Few observers doubt, however, that Mr. Berri's decision was prompted by Syria, which has vociferously supported the ``uprising'' in the territories.
``Like all decisions to do with Amal, it was a Syrian decision, not a local one, and the main aim was to avoid further embarrassment for Syria,'' says a Palestine Liberation Organization official.
Some reports have suggested that the move may also have reflected progress in discreet reconciliation contacts between the PLO and Syria. The two have been bitterly at odds since 1983.
``It should open the way for progress in correcting PLO-Syrian relations, at least in Lebanon,'' a Palestinian source said.
But so far, the Palestinians are wary. Although they are theoretically free to venture out of the Beirut camps for the first time in nearly three years, few have done so. PLO loyalists in particular have stayed inside, doubting the intentions of the Syrian troops who now control access. The Palestinians are also fearful of possible revenge by Shiites.
Berri's moves appear to have broken a vicious circle of retaliation. Previous accords had snagged on his insistence that lifting the blockades must be linked to a simultaneous withdrawal by the Palestinians from villages east of Sidon. The Palestinians had seized the villages in November 1986 in response to Amal's siege, and refused to give them up until the blockades were lifted.
``The delay in the past was always because Berri was not serious,'' said one PLO official. ``If he is serious this time, he will be met by a serious response.''
On Jan. 20, Amal and its allies from the Shiite 6th Brigade of the Lebanese Army withdrew from around the Beirut camps of Shatila and Borj el Barajneh, handing their positions to Syrian military observers. Four days after that, similar steps were taken at Rashadiya. Although most of the actual fighting had died down when Syrian troops took some positions around the camps last April, Amal continued to impose restrictions on freedom of movement and the entry of goods.
While women and children were allowed to go out to buy food and carry it back in, men were confined to the camps. No building materials were allowed in to begin repairs on the shattered camp dwellings. Now, committees are being set up to supervise reconstruction.
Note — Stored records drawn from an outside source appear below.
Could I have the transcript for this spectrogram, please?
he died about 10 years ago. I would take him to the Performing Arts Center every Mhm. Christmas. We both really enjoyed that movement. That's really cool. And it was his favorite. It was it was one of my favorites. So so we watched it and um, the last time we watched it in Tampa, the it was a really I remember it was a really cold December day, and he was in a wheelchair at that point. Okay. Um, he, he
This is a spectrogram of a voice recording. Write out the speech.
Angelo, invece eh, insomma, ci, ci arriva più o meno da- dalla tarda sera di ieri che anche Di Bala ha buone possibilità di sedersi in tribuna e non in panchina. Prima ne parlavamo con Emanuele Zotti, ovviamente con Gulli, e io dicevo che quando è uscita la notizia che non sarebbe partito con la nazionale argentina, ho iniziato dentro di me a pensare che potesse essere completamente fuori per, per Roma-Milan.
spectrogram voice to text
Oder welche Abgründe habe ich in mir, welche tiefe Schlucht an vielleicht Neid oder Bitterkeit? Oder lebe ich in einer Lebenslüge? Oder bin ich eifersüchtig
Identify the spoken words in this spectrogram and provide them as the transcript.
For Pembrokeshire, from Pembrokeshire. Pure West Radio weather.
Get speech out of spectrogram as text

But only once it is well under way, is confidence expected to rise among the thousands of residents.
Although the Palestinians' expansion out of the camps further south near Sidon had given them an extended power base in the area, observers say they will have little choice but to pull back to the camps now that Amal has lifted the blockades.
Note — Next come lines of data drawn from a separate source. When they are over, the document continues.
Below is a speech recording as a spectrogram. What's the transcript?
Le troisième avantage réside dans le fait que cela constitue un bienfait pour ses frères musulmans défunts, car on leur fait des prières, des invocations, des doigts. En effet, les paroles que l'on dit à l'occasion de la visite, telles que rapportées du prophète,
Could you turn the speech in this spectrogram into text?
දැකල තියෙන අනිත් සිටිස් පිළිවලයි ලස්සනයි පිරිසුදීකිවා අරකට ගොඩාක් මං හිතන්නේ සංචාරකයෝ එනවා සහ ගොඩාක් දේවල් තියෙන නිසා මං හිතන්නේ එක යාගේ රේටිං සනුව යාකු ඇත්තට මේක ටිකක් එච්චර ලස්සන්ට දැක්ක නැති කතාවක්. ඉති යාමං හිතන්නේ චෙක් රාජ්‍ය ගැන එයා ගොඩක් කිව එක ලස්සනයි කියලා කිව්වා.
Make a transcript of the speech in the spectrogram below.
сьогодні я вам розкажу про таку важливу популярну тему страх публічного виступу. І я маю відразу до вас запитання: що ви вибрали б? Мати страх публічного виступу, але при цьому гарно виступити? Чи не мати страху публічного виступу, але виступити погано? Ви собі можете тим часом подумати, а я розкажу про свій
A number of meetings to that end have already been held by Palestinian and Amal officials and local Sidon leaders. On Sunday, Palestinian guerrillas cleared their checkpoints from the main road running through the contested area. But Amal has made it clear that a complete withdrawal is required.